START Data provided

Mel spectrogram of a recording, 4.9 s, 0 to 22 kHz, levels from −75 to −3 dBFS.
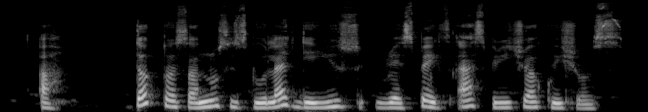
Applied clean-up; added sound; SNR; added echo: none; none; none; none.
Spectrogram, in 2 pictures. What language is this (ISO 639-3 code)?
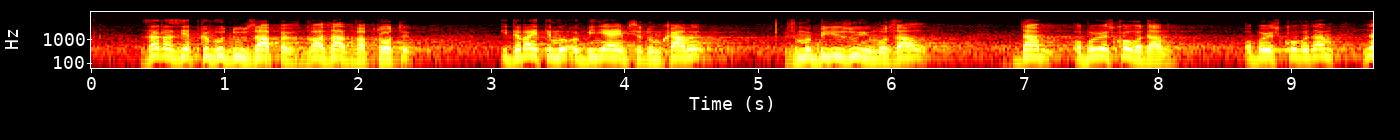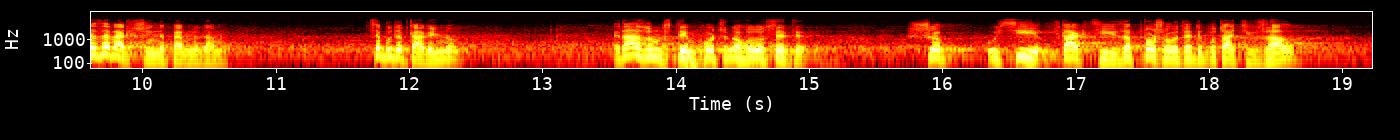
ukr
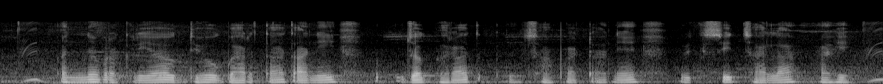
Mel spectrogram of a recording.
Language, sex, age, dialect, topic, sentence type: Marathi, male, 18-24, Varhadi, agriculture, statement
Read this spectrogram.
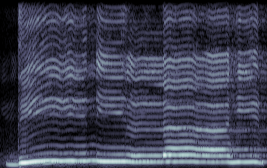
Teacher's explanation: اللہ کے حرف سے پہلے والے حرف پر زیر آ گئی، تو ہم اللہ کے حرف کو باریک پڑھیں گے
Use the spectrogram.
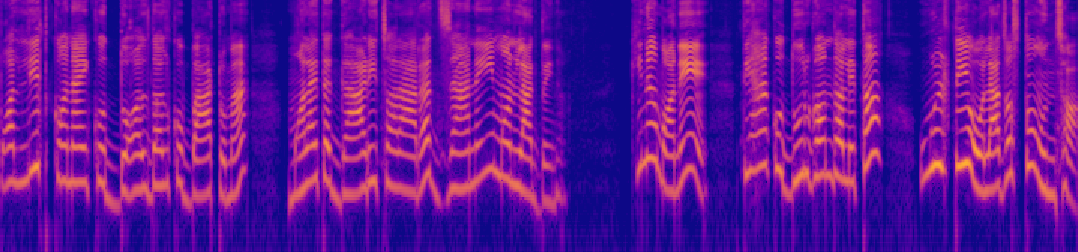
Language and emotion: Nepali, disgusted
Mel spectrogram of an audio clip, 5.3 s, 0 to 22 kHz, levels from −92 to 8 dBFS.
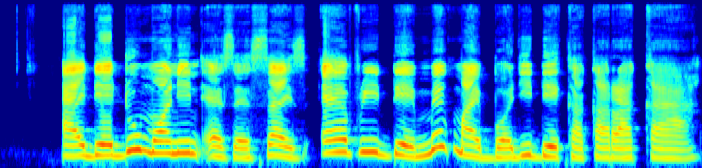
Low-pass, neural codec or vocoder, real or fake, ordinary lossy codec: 19.8 kHz; none; real; none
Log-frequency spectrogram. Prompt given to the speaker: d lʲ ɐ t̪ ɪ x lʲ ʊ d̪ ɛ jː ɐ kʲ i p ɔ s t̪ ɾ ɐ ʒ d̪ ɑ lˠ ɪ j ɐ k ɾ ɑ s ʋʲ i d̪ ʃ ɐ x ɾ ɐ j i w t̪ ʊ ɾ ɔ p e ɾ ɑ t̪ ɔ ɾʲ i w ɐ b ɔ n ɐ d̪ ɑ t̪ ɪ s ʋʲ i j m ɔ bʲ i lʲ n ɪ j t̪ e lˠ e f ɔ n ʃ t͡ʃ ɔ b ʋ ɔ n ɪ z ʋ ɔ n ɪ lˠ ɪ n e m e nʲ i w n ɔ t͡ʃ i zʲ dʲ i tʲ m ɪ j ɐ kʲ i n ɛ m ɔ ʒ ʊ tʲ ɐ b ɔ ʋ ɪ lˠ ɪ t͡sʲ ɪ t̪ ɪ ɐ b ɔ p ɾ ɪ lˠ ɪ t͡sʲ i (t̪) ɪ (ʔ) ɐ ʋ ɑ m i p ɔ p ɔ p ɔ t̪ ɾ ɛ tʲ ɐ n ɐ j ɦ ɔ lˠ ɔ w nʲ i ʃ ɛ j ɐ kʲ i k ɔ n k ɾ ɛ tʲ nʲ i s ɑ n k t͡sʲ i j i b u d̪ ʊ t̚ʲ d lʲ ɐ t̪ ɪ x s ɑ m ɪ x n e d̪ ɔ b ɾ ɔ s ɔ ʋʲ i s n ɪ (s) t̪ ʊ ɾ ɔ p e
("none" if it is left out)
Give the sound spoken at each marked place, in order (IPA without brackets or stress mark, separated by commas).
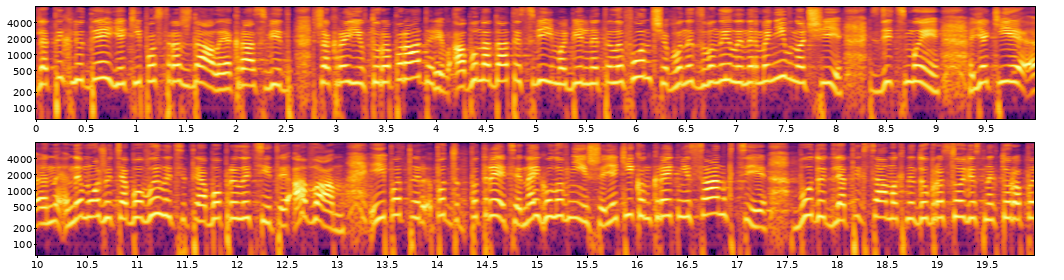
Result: t̪, ʔ, x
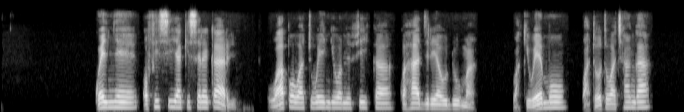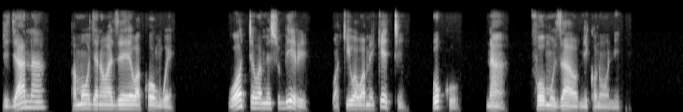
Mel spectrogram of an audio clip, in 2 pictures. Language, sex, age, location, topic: Swahili, male, 18-24, Kisii, government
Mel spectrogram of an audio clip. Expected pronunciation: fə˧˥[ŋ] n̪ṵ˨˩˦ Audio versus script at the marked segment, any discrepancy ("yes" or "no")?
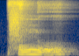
yes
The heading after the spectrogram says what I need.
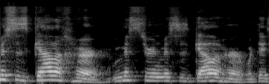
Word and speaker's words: Gallagher: Irish people would be Galla her like the gallaer rug gallaer rugby Championship here in Ireland um on commentators if it's an English commentator they'll go Gallagher but that's not true so I think that's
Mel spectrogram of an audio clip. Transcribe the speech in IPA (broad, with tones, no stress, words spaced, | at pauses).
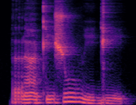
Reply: rã˨kʼi˨ʃuː˦ βiː˨ɡiː˨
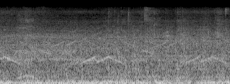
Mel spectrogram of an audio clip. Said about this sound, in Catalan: Ara sona l'alarma prèvia al descens total del sostre del pis.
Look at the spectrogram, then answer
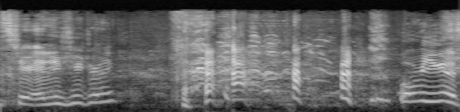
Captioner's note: laughter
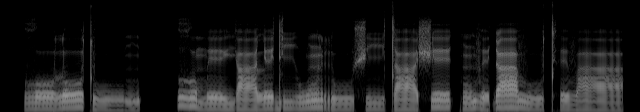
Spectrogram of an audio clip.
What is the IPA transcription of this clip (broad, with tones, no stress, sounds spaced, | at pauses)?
ɣ oː˨ l oː˦ t uː˨ ŋ | ɣ ʊ˦˨ m eː˨ j aː˨ l e˨ d iː˨ w ũ˦ r uː˨ ʃ iː˨ t aː˨ ʃ eː˦ k ũ˨˦ v e˨ ɗ aː˦ v uː˨ tʰ e˨ β aː˨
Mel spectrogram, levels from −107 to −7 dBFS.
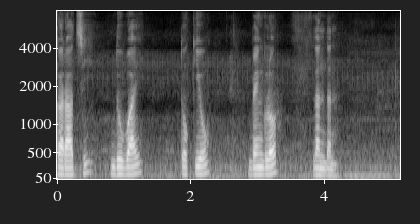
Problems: constant background noise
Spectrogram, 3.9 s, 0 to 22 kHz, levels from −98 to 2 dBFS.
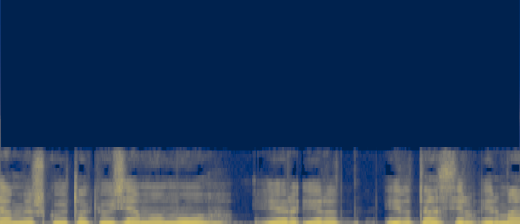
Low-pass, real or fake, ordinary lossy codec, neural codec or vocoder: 7.2 kHz; fake; MP3, 48 kbps; codec, 16 kHz, 6 kbps, DAC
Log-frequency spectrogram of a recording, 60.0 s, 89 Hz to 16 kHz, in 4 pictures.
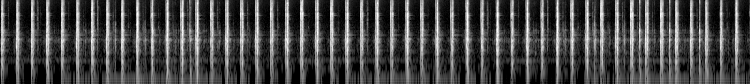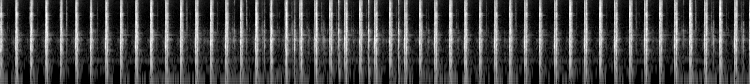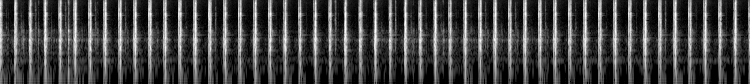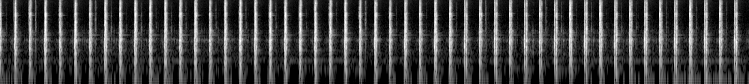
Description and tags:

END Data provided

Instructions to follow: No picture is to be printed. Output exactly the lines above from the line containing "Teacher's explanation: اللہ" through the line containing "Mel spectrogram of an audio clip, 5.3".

Problem solution:
Teacher's explanation: اللہ کے حرف سے پہلے والے حرف پر زیر آ گئی، تو ہم اللہ کے حرف کو باریک پڑھیں گے
Use the spectrogram.
Language and emotion: Nepali, disgusted
Mel spectrogram of an audio clip, 5.3 s, 0 to 22 kHz, levels from −92 to 8 dBFS.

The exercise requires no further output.